Information below:

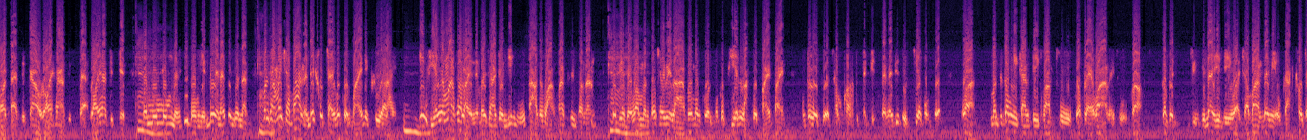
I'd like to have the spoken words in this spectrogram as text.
ร้อยแปดสิบเก้าร้อยห้าสิบแปดร้อยห้าสิบเจ็ด ค่ะแต่มุมมุมหนึ่งที่ผมเห็นด้วยนะคุณสนันค่ะมันทำให้ชาวบ้านเนี่ยได้เข้าใจว่ากฎหมายเนี่ยคืออะไรอืมยิ่งเถียงกันมากเท่าไหร่เนี่ยประชาชนยิ่งหูตาสว่างมากขึ้นเท่านั้นค่ะแต่เพียงแต่ว่ามันต้องใช้เวลาเพราะบางคนมันก็เพี้ยนหลักกฎหมายไป มันก็เลยเกิดทำความผิดผิดแต่ในที่สุดเชื่อผมเถอะว่ามันจะต้องมีการตีความถูกแล้วแปลว่าอะไรถูกก็ก็เป็น สิ่งที่น่ายินดีว่าชาวบ้านได้มีโอกาสเข้าใจ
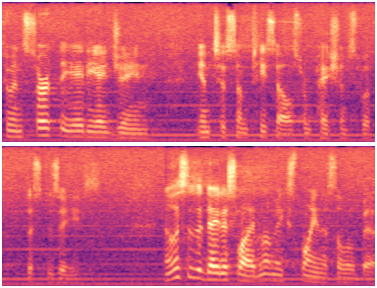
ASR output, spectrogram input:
to insert the ADA gene into some T cells from patients with this disease. Now this is a data slide. Let me explain this a little bit.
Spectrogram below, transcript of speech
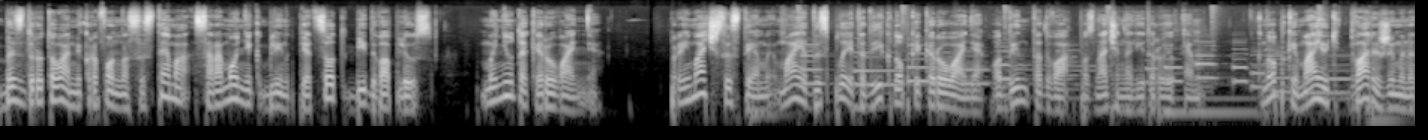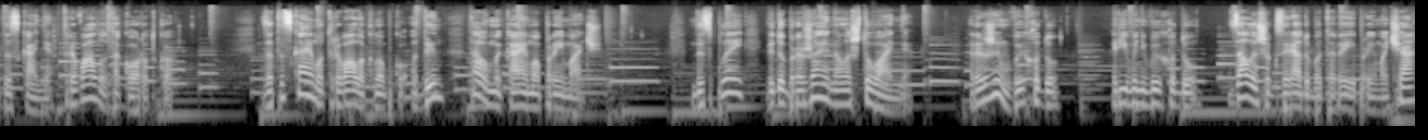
Бездротова мікрофонна система Saramonic Blink 500 B2+. Меню та керування. Приймач системи має дисплей та дві кнопки керування 1 та 2, позначені літерою М. Кнопки мають два режими натискання тривало та коротко. Затискаємо тривало кнопку 1 та вмикаємо приймач. Дисплей відображає налаштування, режим виходу, рівень виходу, залишок заряду батареї приймача,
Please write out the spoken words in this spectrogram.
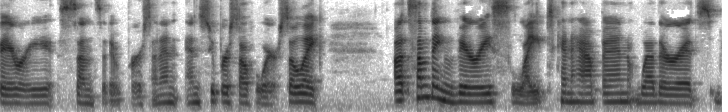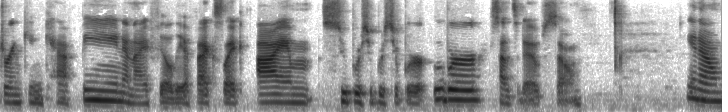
very sensitive person and, and super self aware. So, like, uh, something very slight can happen, whether it's drinking caffeine and I feel the effects. Like, I'm super, super, super uber sensitive. So, you know,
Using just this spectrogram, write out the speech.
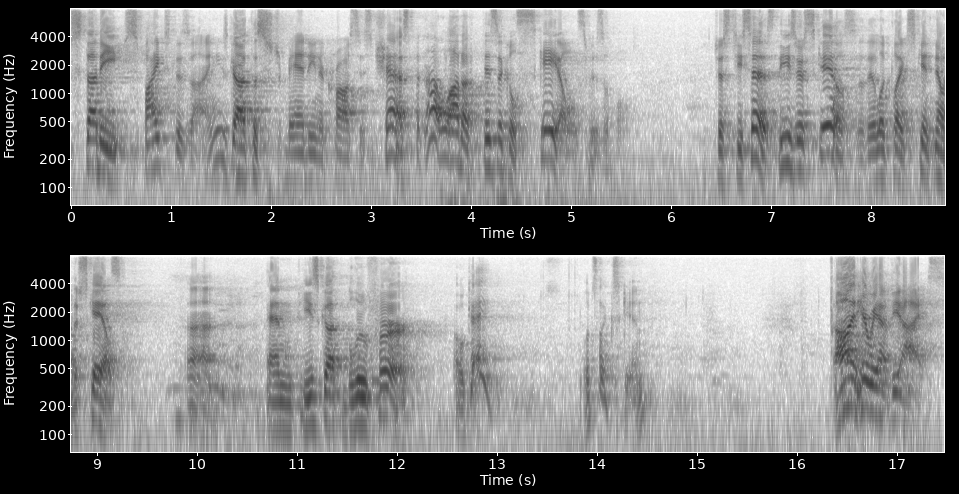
study Spike's design, he's got the banding across his chest, but not a lot of physical scales visible. Just he says, these are scales, so they look like skin. No, they're scales. Uh, and he's got blue fur. Okay, looks like skin. Ah, and here we have the eyes.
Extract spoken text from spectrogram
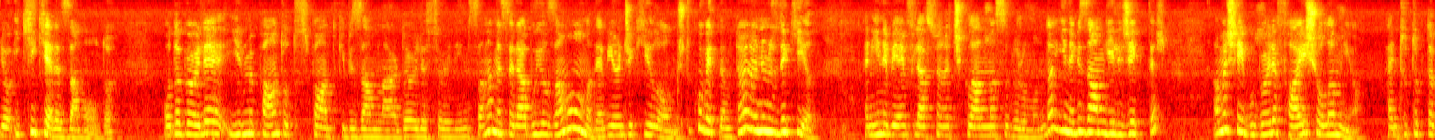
yok iki kere zam oldu. O da böyle 20 pound 30 pound gibi zamlardı öyle söyleyeyim sana. Mesela bu yıl zam olmadı. Yani bir önceki yıl olmuştu. Kuvvetle muhtemel önümüzdeki yıl. Hani yine bir enflasyon açıklanması durumunda yine bir zam gelecektir. Ama şey bu böyle fahiş olamıyor. Hani tutup da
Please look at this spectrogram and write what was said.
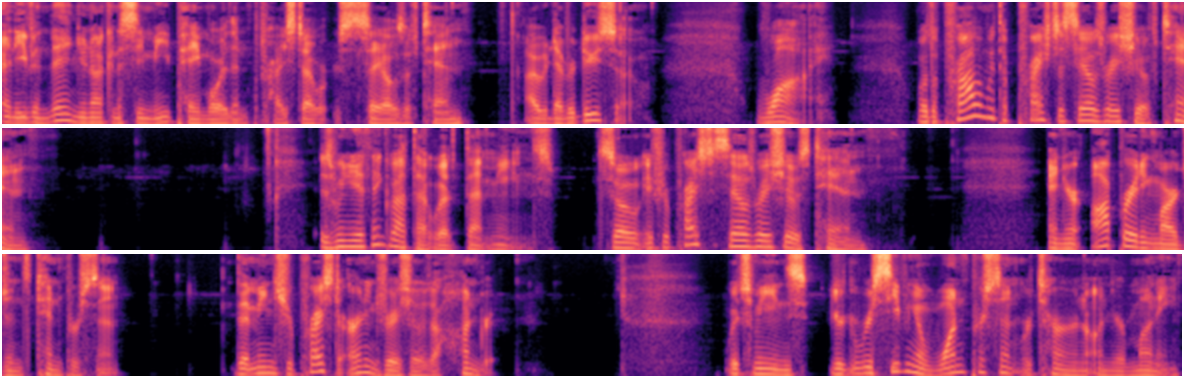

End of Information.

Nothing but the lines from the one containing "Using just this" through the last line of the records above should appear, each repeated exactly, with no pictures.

Using just this spectrogram, write out the speech.
study Spike's design, he's got the banding across his chest, but not a lot of physical scales visible. Just he says, these are scales, so they look like skin. No, they're scales. Uh, and he's got blue fur. Okay, looks like skin. Ah, and here we have the eyes.
Extract spoken text from spectrogram
yok iki kere zam oldu. O da böyle 20 pound 30 pound gibi zamlardı öyle söyleyeyim sana. Mesela bu yıl zam olmadı. Yani bir önceki yıl olmuştu. Kuvvetle muhtemel önümüzdeki yıl. Hani yine bir enflasyon açıklanması durumunda yine bir zam gelecektir. Ama şey bu böyle fahiş olamıyor. Hani tutup da
Please look at this spectrogram and write what was said.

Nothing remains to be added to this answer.